LONDON, Oct 3 (Reuters) - Barclays is finding new
ways to boost its commodities business, offering trading
services as part of a mix of capital solutions and merger advice
in an approach showing banks can succeed in keeping trading
desks despite tighter regulations.
The British lender is a member of a small club of large
commodities players in banking together with Goldman Sachs
, Morgan Stanley and JPMorgan, all of which
have expanded oil and metals trading aggressively over the past
decade but had to scale back in the last few years.
Most of the downsizing happened on the so-called proprietary
side, where banks traded with their own money, as regulators
said those actions might have added to market froth.
The emphasis switched to trading commodities for clients, a
less profitable business but ultimately one that is raising
fewer questions with regulators, which are pushing banks to
retreat to their core operation of lending.
Offering clients commodity trading as part of a much bigger
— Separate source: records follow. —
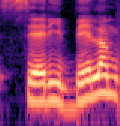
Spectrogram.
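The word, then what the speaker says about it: cerebellum: जिसको सेरिबेलम कहते हैं, ध्यान रखेंगे कि इसको हम सेरिब्रम कहते हैं और इसकी उच्चारण जो है ये सेरिबेलम कहलाती है, जिसको हम लोग अनुमस्तिष्क कहते हैं।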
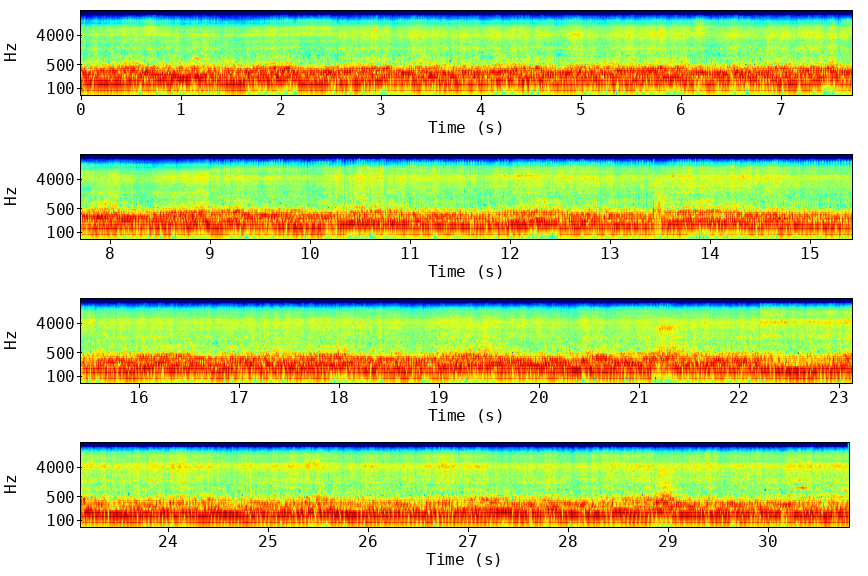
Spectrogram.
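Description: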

cocktail of services is one innovative move, as a recent deal by
Barclays to supply oil to a refinery shows.
U.S. energy firm Par Petroleum Corp last week
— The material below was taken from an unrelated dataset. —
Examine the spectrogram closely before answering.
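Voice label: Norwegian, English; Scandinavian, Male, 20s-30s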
completed the purchase of U.S. refiner Tesoro Corp's
94,000-barrels-per-day refinery in Hawaii for over $300 million
in stocks and cash.
Under the deal, Barclays will hold the oil and petroleum
product inventories at the plant, which amount to 3.2 million
barrels, as well as supplying it with four to six cargoes of
crude a month.
Independent refiners have struggled for years under poor
refining margins, and such deals allow them to alleviate the
burden on working capital and reduce price-volatility risks.
Several of America's largest enterprises including Boeing Co
warned the Federal Reserve on Tuesday that restricting
Wall Street's trading in physical commodity markets could harm
Barclays' Hawaiian move is somewhat similar to last year's
deal with India's Essar in which the bank became the
oil supplier and holder of 5 million barrels of product stored
at Stanlow, the second-largest UK refinery, for three years.
But the latest arrangement is different as it came embedded
with an acquisition.
"The Essar deal was a working-capital solution ... the
Hawaiian deal came as a combination of a structured capital
solution and an M&A transaction," said John Eleoterio, global
head of commodity-linked finance at Barclays.
Tesoro shut the refinery in April after trying to find a
buyer for more than a year. Par emerged as the purchaser in June
and began working on the plant's restart.
"We have been approached by Par to assist in developing a
working-capital solution for the acquisition ... The owner was
considering shutting down the refinery and turning it into a
terminal. But ultimately Par was able to complete the
acquisition and keep the refinery up and running," he said.
The Par deal will last three years and can be extended for
another two years. The plant is expected to continue running
mainly on Middle Eastern, Russian, South American and North
African crudes but could add North American grades.